Employment Agreements Types

What is an Employment Agreement?
An employment agreement is a document, signed by employer and employee, setting forth the terms of their working relationship. It clearly describes what the employee has to do for the employer (for the job) and what the employer has to do for the employee (the salary paid).

The agreement also addresses a number of other issues.

These include:

  • The duration of the job.
  • The duties and responsibilities of each party.
  • The benefits involved in the relationship.
  • Grounds for termination.
  • Restrictions on the employee to compete with the employer’s business once he/she leaves.
  • Protection of any trade secrets, client list or database.
  • Ownership of the products the employee works on.
  • Methods for resolving any disputes between parties.
  • Any terms for redundancies, or other similar situations.

When an Employer Hires an Employee
When an employer offers an applicant a job, the Act requires the employer to:

  • Provide them with a copy of the employment agreement.
  • Advise them that they are able to seek independent advice about the agreement before they sign it.
  • Give them a reasonable amount of time to get advice.
  • Ensure that the bargaining is carried out fairly.

The final employment agreement has to be in writing to be enforceable.

Types of Employment Agreements
Under the Act, all employment agreements have to be in writing and must contain certain minimum terms or clauses.

This applies whether the employment is full-time, casual or part-time.

  1. Collective Employment Agreements:
    A collective employment agreement (CEA) means an employment agreement between at least one union and one employer. A union must be registered. A group of employees cannot be covered by a CEA unless they are union members. There are many minimum terms for CEAs and specific requirements for the CEA bargaining process.

  2. Individual Employment Agreements:
    An individual employment agreement (IEA) is an agreement between one employer and one employee and does not cover union members. They are specific in their requirements and they have bare minimum terms.
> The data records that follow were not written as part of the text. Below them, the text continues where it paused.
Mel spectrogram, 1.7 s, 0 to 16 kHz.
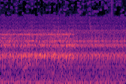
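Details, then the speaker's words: Moffat Crosley G2465 five-tube radio before filter capacitor replacement: clear hum with a steady rattly buzz and faint whistle over the hiss, unchanged when tuning; suspected internal feedback (motorboating), weak power supply filtering suspected. "that also that uh rattly sound I guess you could call it that's not changing that I imagine is also some kind of feedback occurring inside the radio motorboating"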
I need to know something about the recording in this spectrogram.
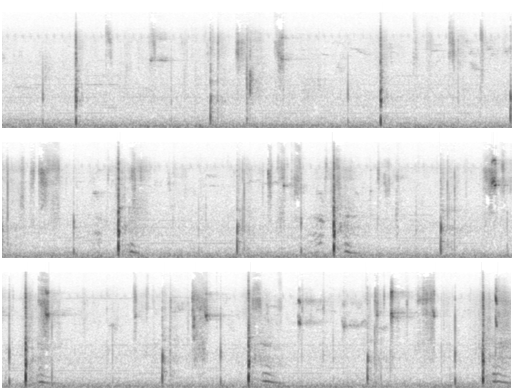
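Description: A tennis racket strikes a ball with sharp pops, again and again.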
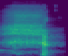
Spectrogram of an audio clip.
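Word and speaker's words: ح: but it comes so close to the sound of ha in English. But it is less deeper in your throat. So you don't say ha, but you say ha.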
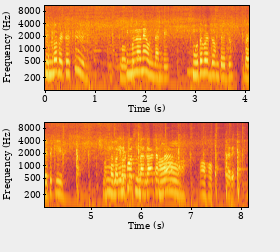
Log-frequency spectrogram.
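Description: Potato and capsicum pieces sizzling in an oiled nonstick frying pan while a wooden spatula stirs them, with squeaky, gliding tones from the spatula rubbing the pan on each stroke.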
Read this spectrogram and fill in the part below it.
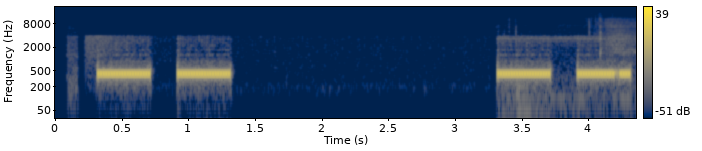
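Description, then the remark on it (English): A telephone ringing tone, heard as a call is placed, sounds as two double pulses of a steady electronic hum, clear, separated by a pause of silence, with no voices. “So look, I got on the phone to Ken to see what he thinks.”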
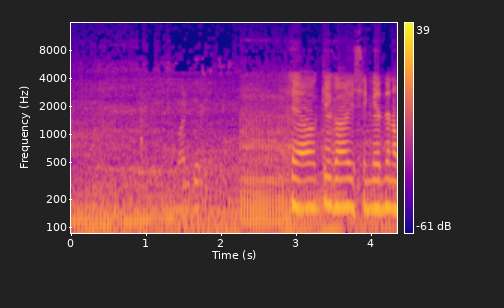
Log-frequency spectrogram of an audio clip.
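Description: Motorcycle engine idling with a steady low pulse, then picking up a little over two seconds in as the bike pulls away. A voice comes in near the end.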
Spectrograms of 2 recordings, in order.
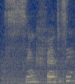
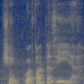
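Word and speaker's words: Cinque Fantasie: how to pronounce it is it sink fantasy oh you're not Italian are you no well I actually don't speak Italian Chena Fantasia which means five fantasies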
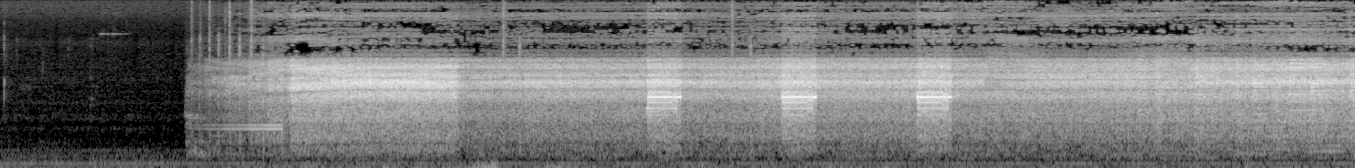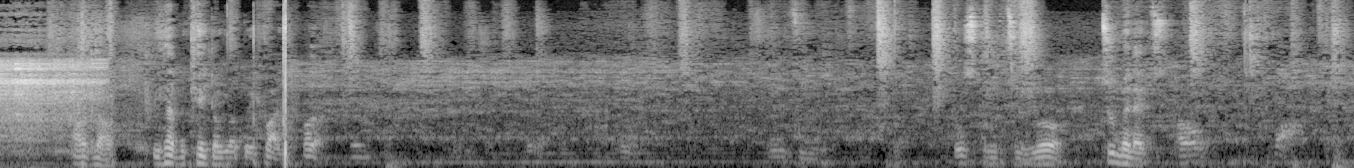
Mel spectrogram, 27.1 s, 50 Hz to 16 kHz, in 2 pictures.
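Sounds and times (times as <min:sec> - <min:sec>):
radio static hissing: 0:02.6 - 0:26.8
loud data-burst beeps: 0:06.2 - 0:09.8.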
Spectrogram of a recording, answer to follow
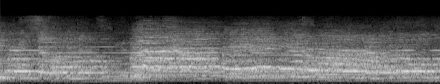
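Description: Children's choir singing a Christmas song together in held, sustained notes, with a brief break for breath a little over a second in.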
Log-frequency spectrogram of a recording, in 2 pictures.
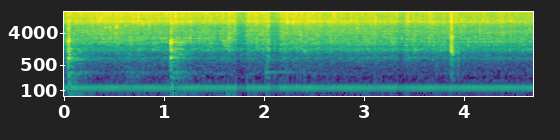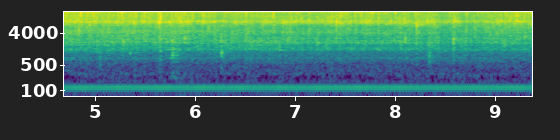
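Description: Tomatoes, onion, pork and black beans sizzling in a hot pot as a wooden spatula stirs them, with a few sharp knocks of the spatula against the pot in the first four seconds. A steady low hum runs underneath.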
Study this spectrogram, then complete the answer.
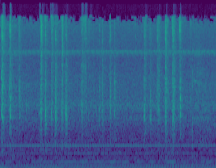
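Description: A name is typed on a computer keyboard: a run of quick, light key clicks in an uneven rhythm, close by over a steady low room hum, with no voices.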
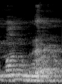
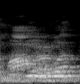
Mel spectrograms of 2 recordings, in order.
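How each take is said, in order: First: The n sound is pronounced clearly. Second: The n sound is dropped entirely. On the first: The speaker calls it right. "আমি বলতেছি মান হুয়া, তাহলে স্পষ্ট হইছে না" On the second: The speaker calls it wrong. "অস্পষ্ট হয়েছে না। কিন্তু এটা তো অশুদ্ধ"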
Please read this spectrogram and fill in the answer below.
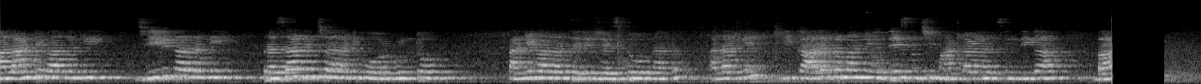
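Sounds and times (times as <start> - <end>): woman talking into a microphone: 0.0 - 11.2.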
  3. Fixed Term Agreements:
    Fixed term agreements expire at a certain time, whether it is when a particular project ends, or at the conclusion of a season etc. They are only used in limited circumstances where there is a reason for having the fixed term. For example, seasonal workers, farm workers and other employees who are replaced from time to time.

    The employer has to advise the employee of the reason for making the fixed term and they have to explain why the employment will come to an end at a later date. These agreements cannot be used to avoid obligations the employer has to an employee (in good faith). For example, an employer cannot get out of the responsibility of acting fairly and following through proper procedures in an employee dismissal situation.

  4. Probationary Period:
    Under the Act, a probationary period must be in writing. Even if an employee is under a probationary period, the good faith obligations for dismissal etc will still apply, and an employer has to comply. A probationary period does not mean an employer cannot get rid of somebody without notice, or after consultation at the end of the period.

  5. Casual and Part-timers:
    Employment agreements have to be in writing and this includes casual and part-time staff. The minimum rights applying to all employees also apply to casual and part-time workers.